Just addressing the claim of passing savings on to the consumer from a rhetorical perspective, suspicion of the claim must certainly arise when the purpose of outsourcing is considered. Article after article, page after page of outsourcing services provider promises lowered costs of production or providing services with the promise of greater capacity for expansion.
While it could be argued that the price level of computers has reduced dramatically over the past decade, the more probable explanation is in the law of supply and demand. Not only are there more competitors in the market today than ten years ago, but ownership has reached a point of market saturation wherein new computers are bought primarily as gifts for college bound students or other occasions, or to replace an older computer that computed its last bit.
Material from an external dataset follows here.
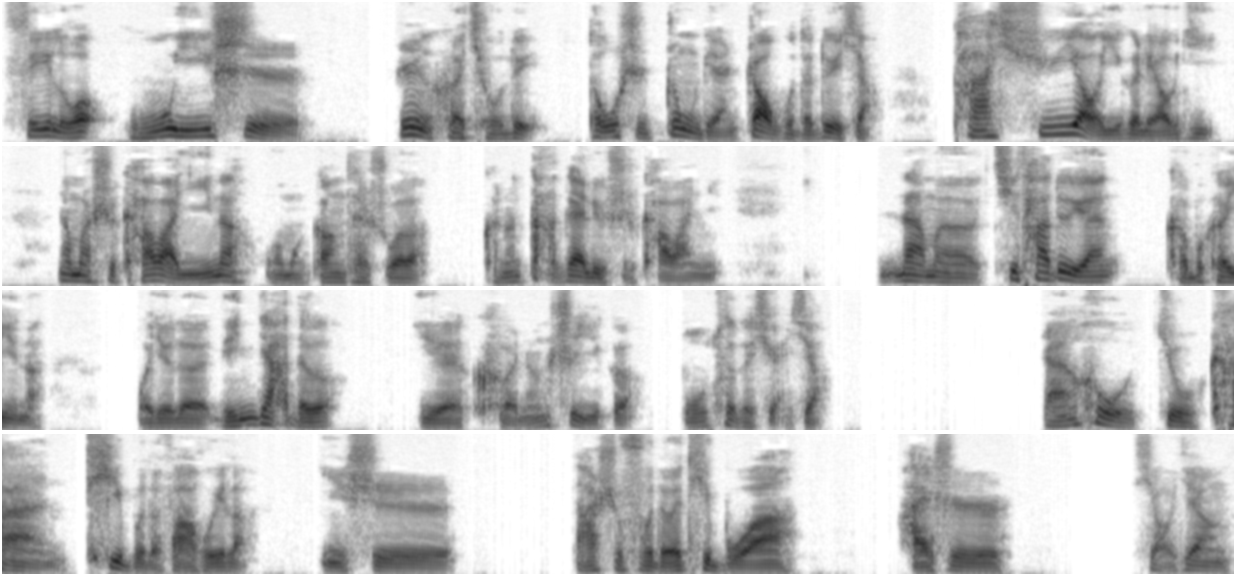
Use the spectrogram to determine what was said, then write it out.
，C 罗无疑是任何球队都是重点照顾的对象，他需要一个僚机，那么是卡瓦尼呢？我们刚才说了，可能大概率是卡瓦尼。那么其他队员可不可以呢？我觉得林加德也可能是一个不错的选项，然后就看替补的发挥了。你是拉什福德替补啊，还是小将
If the observation that there has been no reduction of the cost of services from Wells Fargo or Verizon consequent to outsourcing, the Apple iPhone provides a more substantive example of the rhetorical well-wishing of the lower-cost-to-the-consumer argument. Not only is the iPhone an enormously profitable product for Apple, but outsourcing has resulted in no reduction of the cost since it was introduced in 2007.
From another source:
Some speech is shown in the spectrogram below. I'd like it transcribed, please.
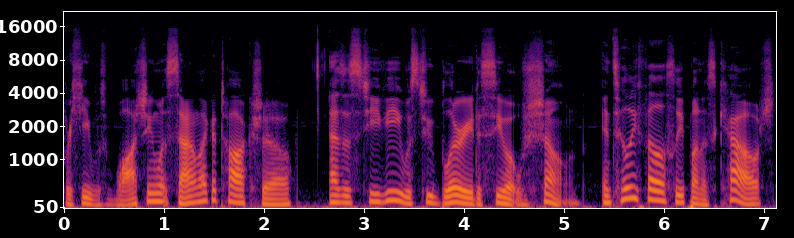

Aside from the jobs lost to outsourcing, it has also contributed to an expanded global market, where emerging economies with a promise to change the world are changing the world—but not for the greater wealth of the nation, not at least for those whose income is derived from ownership, investment or upper level management in global enterprise. As markets continue to expand globally, these people will continue to thrive, while the American consumer’s share of the consumption diminishes—along with the number of jobs and it’s ability to consume. The simple fact is that the wealthy no longer need the American consumer to grow wealthier. In fact, the American consumer has become an expensive accessory that no longer matches the fashion trend.
Effectively, reactionary neocon ideologues continue to violate the economic principles upon which our nation’s wealth was built, much in the same way that a pedophile who offers candy to a child in order to have their way violates that child’s innocence. Whether it is tax savings or savings at retail stores, “here, tax payer,” they say, “keep more of your hard earned money. All you need do is vote for us.”
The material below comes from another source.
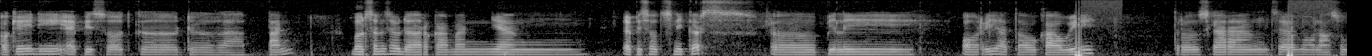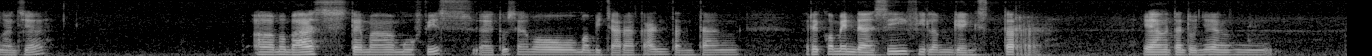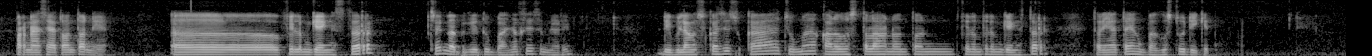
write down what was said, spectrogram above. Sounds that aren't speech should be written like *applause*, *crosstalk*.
Oke, ini episode ke-8. Barusan saya udah rekaman yang episode sneakers. Eh, pilih ori atau KW. Terus sekarang saya mau langsung aja eh, membahas tema movies, yaitu saya mau membicarakan tentang rekomendasi film gangster yang tentunya yang pernah saya tonton ya. Eh film gangster saya nggak begitu banyak sih sebenarnya. Dibilang suka sih suka cuma kalau setelah nonton film-film gangster ternyata yang bagus tuh dikit.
All the while, they plot to privatize our societal safety nets for the benefit of their wealthy financiers; they plot to ease the tax burden further on those among the 1% who financed them; they plot to ease the tax burden on themselves as they moved into their lucrative “post-public service” positions as lobbyists and speaking engagements; they plot to weaken all opposition, especially organized labor; they plot and, by all appearances, have done their best to keep unemployment high in order to keep incomes from going up. This emphasis on neomercantilist policy, paralleling that of the 19th Century, has undone the wealth of the United States—though not the wealth of the wealthiest to whose bidding today’s Republican party has dedicated itself.